In Stephen Leacock’s Sunshine Sketches of a Little Town, Leacock tells stories from the fictional Canadian town, Mariposa. In his sequence of short stories, he celebrates everyday people and in doing so, is able to make their lives extraordinary.
Like Leacock, in his new record Sackville’s Pat LePoidevin tells his own tales from small town America, reminding us again that no matter the physical location, we are all connected by the deepest levels of human emotions. In an incredible journey across the United States, LePoidevin puts on a brilliant display of lyricism through the fictionalized events illustrated in his third record, American Fiction.
Genre-wise, American Fiction shows LePoidevin expanding his folk roots with arrangements that includes heavier pop-rock guitar sounds and a weighty percussion section. LePoidevin thus fills in the small cracks left by some of his previous material with a confident new voice as a musician and, evidentially, a story-teller.
From the mountain town of “Winter Park, CO” to the ghost town of “Centralia, PA,” American Fiction begins with a bang. As each song from the album does, LePoidevin provides snapshots of the respective towns by focusing on the lives of fictional characters. While “Winter Park, CO” is a fairly upbeat number – in terms of both music style and lyrics – “Centralia, PA” is simply haunting. Due to a mine fire burning beneath the town since 1962, it is more or less abandoned. To a drum’s thunderous downbeat, LePoidevin sings about a townsfolk for chilling results: “If all is wrong, let me rest, with the blood and bones from below. If all is wrong, let me rest, and allow them to solemnly flee.”
As we continue to travel along the vast country, a pit stop in “Caliente, CA” has LePoidevin illustrating a small town plagued by industrialization. Discover a sudden pop-rock sounding powerhouse in “Shelby, MT” or find some peace in the quiet acoustic sounds of “Hayden Lake, ID.”

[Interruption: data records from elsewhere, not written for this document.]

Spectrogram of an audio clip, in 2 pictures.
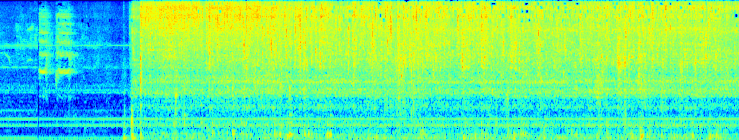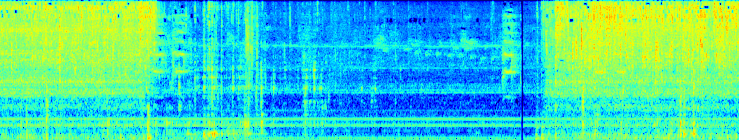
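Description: Kitchen faucet running into the sink, the stream splashing over green onions being rinsed under it. The water comes on about three seconds in, stops a little past halfway, and runs again near the end.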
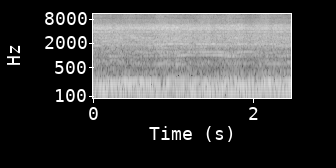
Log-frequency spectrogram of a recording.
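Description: Electric guitar playing a heavy metal song, loud and continuous.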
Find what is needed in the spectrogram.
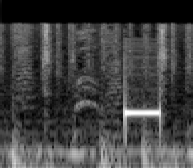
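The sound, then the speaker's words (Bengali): A telephone busy tone after a call cuts off, a steady low-pitched beep lasting about a third of a second, with the next beep starting at the very end, over faint muffled background noise. “ফোনে লাইনটা কেটে গেল অদ্ভুত অর্ধেক কথা হইল না”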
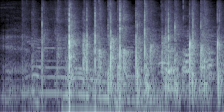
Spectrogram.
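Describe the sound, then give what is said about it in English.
Several people clap in a meeting room as someone walks in: quick, sharp, uneven claps that build into a loose patter over about two seconds, with voices heard alongside. “We should clap when she walks in.”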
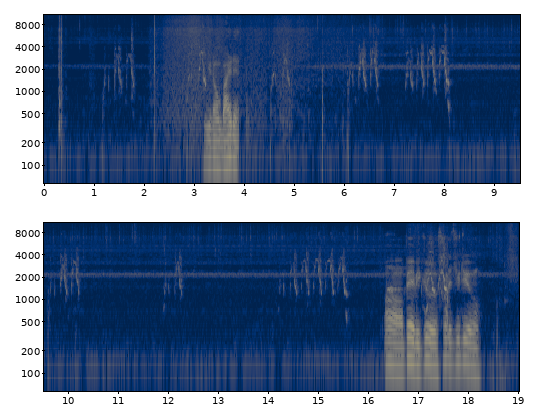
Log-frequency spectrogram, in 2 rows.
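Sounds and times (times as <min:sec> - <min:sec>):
goose squawking: 0:17.0 - 0:17.7.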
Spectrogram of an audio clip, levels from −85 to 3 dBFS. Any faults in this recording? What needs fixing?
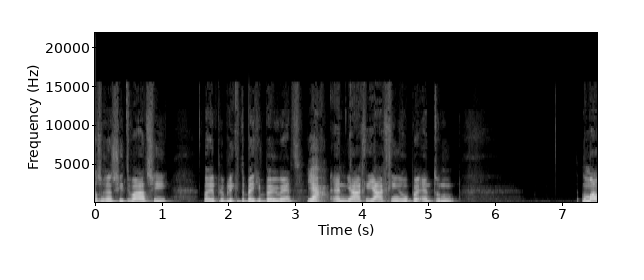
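Nothing here needs fixing; no faults turned up anywhere in this recording, so it can stay as it is.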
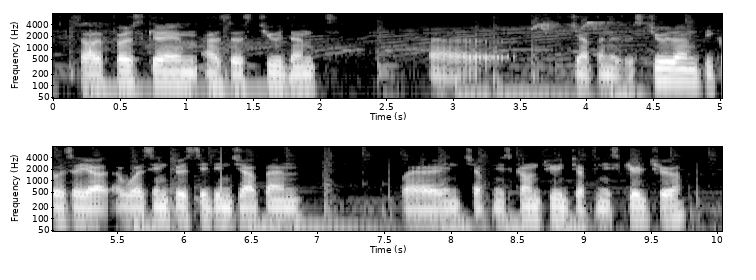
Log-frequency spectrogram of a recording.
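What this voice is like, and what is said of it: Mild French-speaking Belgian accent. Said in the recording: “The French accent. ... Well, French accent. ... So I'm from the French-speaking part of Belgium. Although I don't have a very strong Belgian accent.”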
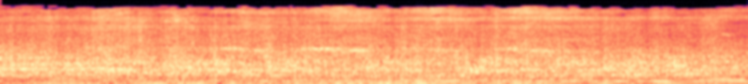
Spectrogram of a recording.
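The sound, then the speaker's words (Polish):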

In a flash of blurred highway lines and enough stories to fill a book, American Fiction has its final stop in “Twilight Park, NY.” Inspired by LePoidevin’s grandfather who managed a tennis club in Twilight Park, New York in the 1930s – Pat is actually putting on a tennis tournament in his honour across Canada during his American Fiction tour – “Twilight Park, NY” ushers you back home in style with a beautiful trumpet solo from Dylan Maddix.

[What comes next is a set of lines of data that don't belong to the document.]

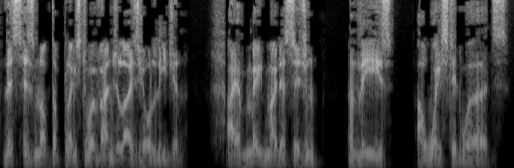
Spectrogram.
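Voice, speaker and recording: A man voicing a commanding, wrathful warlord of superhuman warriors in a dramatic audiobook, forceful and imperious. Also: lowish voice, lively intonation, measured pace, breathy edge, no echo, clean studio sound, full character voice. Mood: angry. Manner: forceful, imperious, snapping and roaring. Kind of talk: dramatic audiobook character acting.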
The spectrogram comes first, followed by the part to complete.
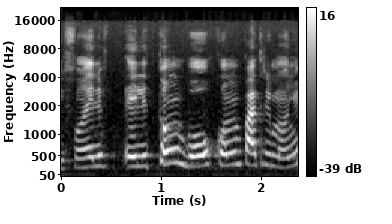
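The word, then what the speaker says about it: IPHAN: Então, o IFAM, né, pronuncia IFAM, ele tombou como um patrimônio histórico esse sítio arqueológico da Lapa da Cerca Grande.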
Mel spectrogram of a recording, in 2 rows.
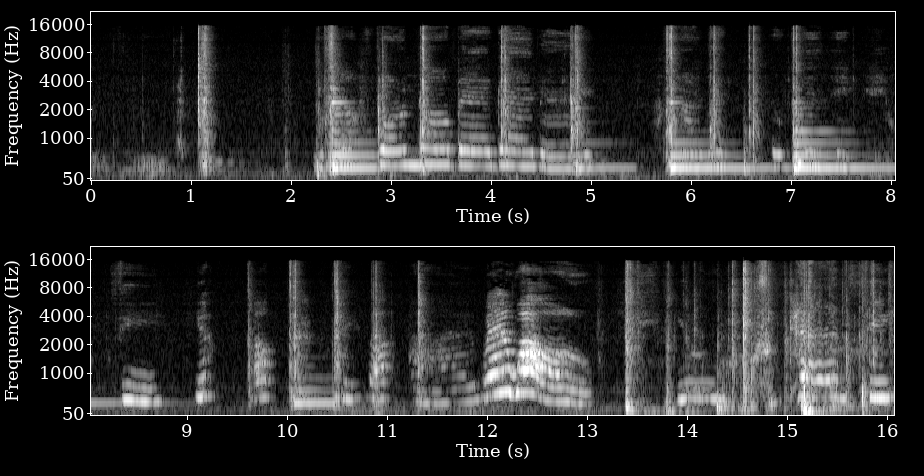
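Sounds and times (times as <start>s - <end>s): ukulele strumming: 2.2s - 8.6s, 9.6s - 11.5s.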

Take a road trip across America with Pat LePoidevin’s American Fiction as your tour guide and you can do no wrong.
Top Tracks: “Winter Park, CO,” “Centralia, PA,” “Shelby, MT”
Rating: Proud Hoot (Really Good) + *swoop*